_Required work_
The listing below holds a line with "Create speech transcript using spectrogram" and a later line with "For the following". Write out those two lines and every line between them, exactly, and nothing else.

_Records provided_
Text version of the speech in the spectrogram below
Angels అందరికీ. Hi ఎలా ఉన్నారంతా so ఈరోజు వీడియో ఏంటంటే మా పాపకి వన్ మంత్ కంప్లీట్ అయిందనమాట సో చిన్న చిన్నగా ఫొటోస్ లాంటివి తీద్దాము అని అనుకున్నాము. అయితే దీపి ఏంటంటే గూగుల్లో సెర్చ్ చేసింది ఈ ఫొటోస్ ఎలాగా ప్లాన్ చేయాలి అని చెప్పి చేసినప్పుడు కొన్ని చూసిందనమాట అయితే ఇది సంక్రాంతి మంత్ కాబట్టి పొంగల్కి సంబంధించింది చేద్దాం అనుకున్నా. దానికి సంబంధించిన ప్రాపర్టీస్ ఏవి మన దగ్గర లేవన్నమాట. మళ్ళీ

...

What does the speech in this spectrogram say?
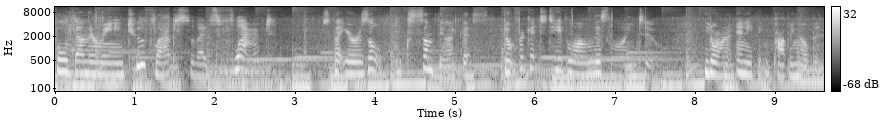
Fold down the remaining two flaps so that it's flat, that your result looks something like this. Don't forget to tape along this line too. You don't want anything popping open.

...

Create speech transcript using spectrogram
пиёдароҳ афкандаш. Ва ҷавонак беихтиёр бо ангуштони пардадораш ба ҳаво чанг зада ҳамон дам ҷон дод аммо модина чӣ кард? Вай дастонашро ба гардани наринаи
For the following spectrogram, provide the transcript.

_Answer for this exercise_
Create speech transcript using spectrogram
пиёдароҳ афкандаш. Ва ҷавонак беихтиёр бо ангуштони пардадораш ба ҳаво чанг зада ҳамон дам ҷон дод аммо модина чӣ кард? Вай дастонашро ба гардани наринаи
For the following spectrogram, provide the transcript.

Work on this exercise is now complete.